56°
Mostly cloudy
WED
 89°
 56°
THU
 89°
 53°
FRI
 93°
 54°
SAT
 87°
 56°
SUN
 88°
 55°

Last hours to vote for the Best of Sonoma County finalists! Don't miss out!

Collins: New York's message to U.S.

  • (WALT HANDELSMAN / Newsday)

What lessons can non-New Yorkers draw from the city's primary elections?

Where do we begin?

Right now, you're probably asking yourself: What do the results of this week's elections in New York City mean to me? This could be a pressing question, even if you live in, say, Des Moines. When New York votes, there's always an Iowa take-away.

For instance, on Tuesday all the sex-scandal veterans were defeated — Anthony Weiner, Eliot Spitzer, and a City Council candidate named Vito Lopez. It's possible you have never heard of that last one, but he was just terrible: the king of grope.

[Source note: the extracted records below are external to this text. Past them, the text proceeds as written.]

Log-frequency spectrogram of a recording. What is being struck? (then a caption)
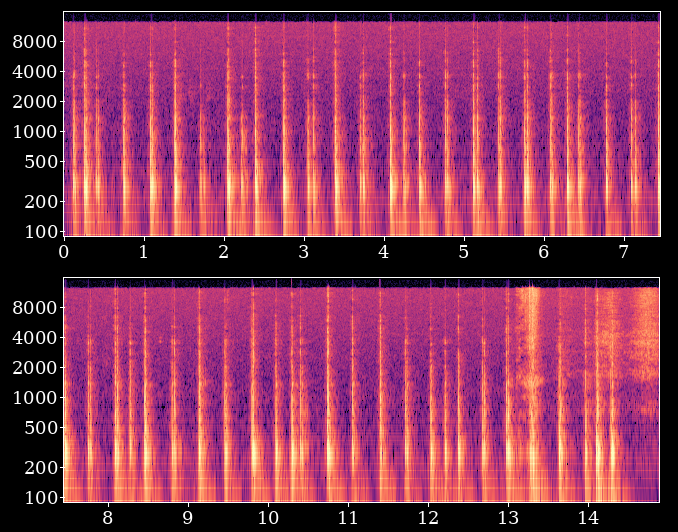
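Wooden desktop. Fingertips of both hands tap quickly on a large, solid wooden desktop close to the microphone, about fifty dry, short knocks in an uneven rhythm. Each tap has a warm, hollow low-mid tone with almost no ring, and a brief bright hiss rises under the taps near the end.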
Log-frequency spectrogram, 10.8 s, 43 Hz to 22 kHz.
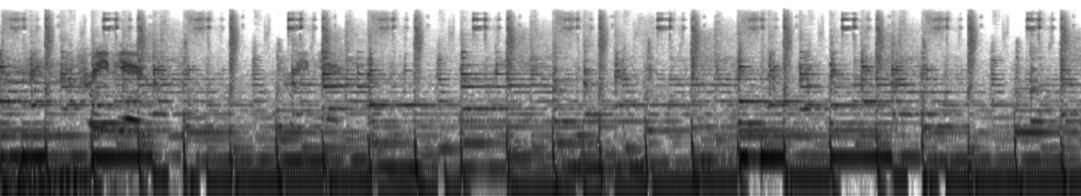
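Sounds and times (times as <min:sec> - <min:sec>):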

Also, a City Council candidate involved in another sexual harassment case lost after voters learned that he had made unwanted verbal advances to a female staffer during games of virtual Scrabble.

So the question is: What lessons can non-New Yorkers draw from all this?

A) Wow, you people have really weird candidates.

B) This is the end of the second act for politicians who lose their jobs because of sexual misbehavior. They'll no longer be able to imagine that they can get back in the game under the guise of wanting to “serve the community.”

C) There are sex scandals, and then there are sex scandals.

Well, A is definitely right. If you are a New Yorker, people in other parts of the country will often tell you: “Boy, I wish I could spend some time in New York!” But nobody ever says: “Boy, I wish I could vote in New York!” And for good reason.

Not B. Back-from-sex-scandal candidates will always be with us, particularly if the comeback target is a seat in Congress. Voters will overlook a lot when it comes to Congress, perhaps because they like the idea of sending these people out of town.

Just this spring, South Carolina shipped the disgraced ex-governor Mark Sanford off to the House. Just this week, National Journal reported that Sanford got a special exemption from the rules so that his mistress-turned-fiancée could accompany him on a congressional trip to Israel. I would like to discuss all the thoughts that come to mind when we combine “Mark Sanford” and “trip,” but there is just not enough room.

© The Press Democrat |  Terms of Service |  Privacy Policy |  Jobs With Us |  RSS |  Advertising |  Sonoma Media Investments |  Place an Ad
Switch to our Mobile View